BIFF - Brief, Informative, Friendly, Firm
Lawyer, mediator, former counselor, and former kindergarten teacher Bill Eddy recommends that folks communicate as politely as possible post-divorce. Eddy uses the acronym BIFF to describe how to best communicate.
BLAMESPEAKAuthor Bill Eddy writes that blamespeak can be recognized through the following characteristics:
1. It’s emotionally intense and out of proportion to the issues.
2. It’s very personal: about your intelligence, sanity, memory, ethics, sex life, looks, ets.
3. It’s all your fault: blamespeakers feel no responsibility for the problem or solution.
4. It’s out of context: ignores good you’ve done and all of the bad the blamespeaker has done.
5. Its often shared with others to prove how blameworthy you are and how blameless the speaker is.
6. You have an intensely negative reaction to blamespeak, making you angry and fearful.
7. You feel compelled to respond to blamespeak with blamespeak of your own; it’s so difficult to step back and make a reasonable response or to decide to NOT respond in kind.
Eddy suggests a BIFF response. BRIEF INFORMATIVE FRIENDLY FIRMBrief
Responses should be short. One paragraph of 2-5 sentences. Avoid triggering defensiveness in the other person, and make them focus on problem solving info.
Don’t give too many words that allow them to react. The more you say the more likely a high conflict person is to react.
Start with something like “thank you for sharing your opinion on this subject,” or “I appreciate your concerns.”
Continue with “let me give you some information you may not have.”

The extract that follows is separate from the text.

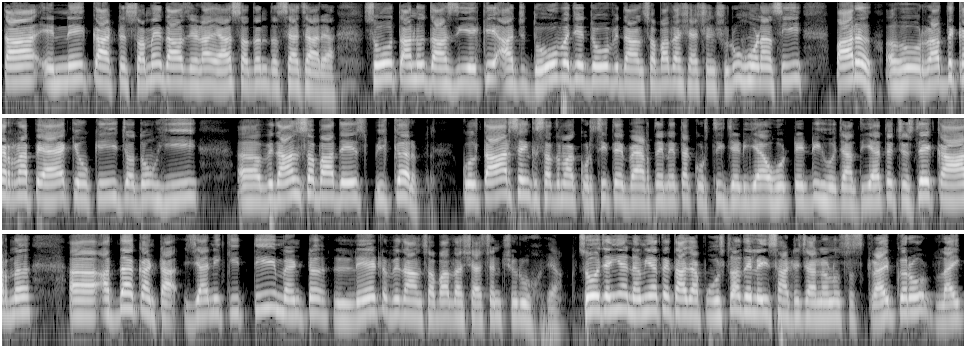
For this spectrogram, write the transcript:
ਤਾਂ ਇੰਨੇ ਘੱਟ ਸਮੇਂ ਦਾ ਜਿਹੜਾ ਆ ਸਦਨ ਦੱਸਿਆ ਜਾ ਰਿਹਾ। ਸੋ ਤੁਹਾਨੂੰ ਦੱਸ ਦਈਏ ਕਿ ਅੱਜ 2 ਵਜੇ ਜੋ ਵਿਧਾਨ ਸਭਾ ਦਾ ਸੈਸ਼ਨ ਸ਼ੁਰੂ ਹੋਣਾ ਸੀ, ਪਰ ਉਹ ਰੱਦ ਕਰਨਾ ਪਿਆ ਕਿਉਂਕਿ ਜਦੋਂ ਹੀ ਵਿਧਾਨ ਸਭਾ ਦੇ ਸਪੀਕਰ ਕੁਲਤਾਰ ਸਿੰਘ ਸਦਮਾ ਕੁਰਸੀ ਤੇ ਬੈਠਦੇ ਨੇ ਤਾਂ ਕੁਰਸੀ ਜਿਹੜੀ ਹੈ ਉਹ ਟੇਢੀ ਹੋ ਜਾਂਦੀ ਹੈ ਤੇ ਜਿਸ ਦੇ ਕਾਰਨ ਅੱਧਾ ਘੰਟਾ ਯਾਨੀ ਕਿ 30 ਮਿੰਟ ਲੇਟ ਵਿਧਾਨ ਸਭਾ ਦਾ ਸੈਸ਼ਨ ਸ਼ੁਰੂ ਹੋਇਆ। ਸੋ ਅਜਿਹੀਆਂ ਨਵੀਆਂ ਤੇ ਤਾਜ਼ਾ ਪੋਸਟਾਂ ਦੇ ਲਈ ਸਾਡੇ ਚੈਨਲ ਨੂੰ ਸਬਸਕ੍ਰਾਈਬ ਕਰੋ, ਲਾਈਕ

End the conversation. Disengage from a potentially high conflict situation.
Sometimes, just give two clear choices for future action.
Res Ipsa Loquitur -- the thing speaks for itself
Sometimes, there is no need to respond at all, such as when it’s just the two of you, or if there is no real issue being discussed (the other party's opinion about your behavior), when you clearly will not change the other party's point of view or when you have already responded sufficiently on the same subject.
When to make a BIFF response? If, as and when other people are being influenced by the blamespeak.Goals:
To manage the relationship.
To reduce the relationship to a less intense level.
To end the relationship by phasing the person out of your life.
Our brains react in a variety of ways, including fast defensive mechanisms and logical problem-solving. The latter is the preferred reaction!
Goals and Ways of Viewing Issues: Stop Apologizing!In making responses, Eddy recommends avoiding admonishments, advice and apologies. If you apologize to someone who blames you for everything, you are just reinforcing their belief that it really is all your fault.
Other ways of seeing the issues:
Logical problem-solving includes:
Seeing a situation as a problem to solve
See necessity for a good analysis
See the problem as complex, involving bad behaviors
See self as open to improvement
Balance problems in the context of other issues
See compromise as a normal part of life
Manage fear and anger, and do not let them interfere with making good decisions
Fast defensive reacting:
All or nothing solutions
See the situation as extreme crises
See survival as requiring fast action, not analysis
See the problem as bad people
See self as all good
Deals with the problem in isolation from all other issues
Sees compromise as life-threatening
Fear and anger overwhelm the situation, and can only be relieved by reacting quickly and defensively
STAY FLEXIBLE AND LOGICAL!